I was even able to "glaze" the rust effects onto the weapons while the other layers were still wet!  Yes, you can do that with oil paint.  You can wait for layers to dry if you want first, but the key principle I mention over and over and over is the idea that thick paint will always stick to thinner paint, and vice versa.

I learned that when I was 11 or 12 years old watching Bill Alexander doing his oil paintings.  He must have said that same phrase a hundred times... just in his thick German accent.

As most of you already know, I LOVE to get a huge variety of shades and tones in my metals... turquoise, purple, reds, blues, etc.  Since puple and green mixed together make gray, it makes sense that placing those colors next to each other here and there will trick the eye into believing it is all gray.

This video shows the Mig Ammo Oilbrushers in action!

There are already several Non Metallic Metal videos on the Patreon Page, covering several miniature ranges, and even entire units!

I will also be doing more videos on large creatures for the Patreon Page.  The $15 Army Painter pledge level will provide access to all videos made over the course of the month, which is usually 12-20 hours of content!

Wednesday, February 13, 2019

Shining the Light!

Here are some scenes from Episode 10 of my Painting Dark Sword series on the Patreon Page.  I wanted to feature some Object Source Lighting in this video, but also how to get more variety in shades of blue.

I used the Reaper Clear paints quite a bit, in conjunction with the Vallejo Fluorescent paints, as they really go well together.  The Clear paints are very richly pigmented, and can also be thinned down into wonderful glazes.

I even got a chance to utilize some of my home made flower tufts!

Each tutorial is usually 100-120 minutes long, and takes you through every brush stroke, and every concept along the way.  The idea is to present you with as many options and tools as possible, instead of "rules".

I will discuss certain basics, and how using those in your favor can make your life a lot easier, and let you get some very nice looking figures in a drastically reduced time frame.  We have precious little time to work on our own figures, and there seem to be many instances where they never get painted.

That is due as much to the fear of not making them look as good as you would like, especially if they are a more expensive/elaborate figure.  Figures sitting in blisters and boxes don't do us any good, so best to get those painted and on the table/display case!

I try to show how I used the varieties in my blueish tones to set off the greenish glow.  It is pretty apparent that the main focus was making the blue more reddish, if not a blue/purple.  This difference with the greens meant that I could have even more contrast without having to go a lot darker with the blue... or even lighter with the green glow.

I really love the detail on Dark Sword figures, which is why I created the $10 pledge level that features a number of new lessons each month.  You also have access to other tutorials created that month on skin tones, color theory, etc., as all of those are designed to tie into this series!
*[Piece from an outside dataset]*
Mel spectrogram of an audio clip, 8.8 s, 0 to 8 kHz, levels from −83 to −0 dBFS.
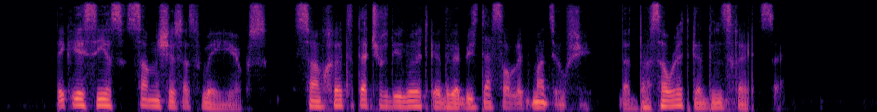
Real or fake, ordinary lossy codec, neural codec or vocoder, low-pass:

The Dark Sword series is a real favorite of mine, and Episode 12 is already under way!  You can join in on the tutorials at the $10 level here on the Patreon Page: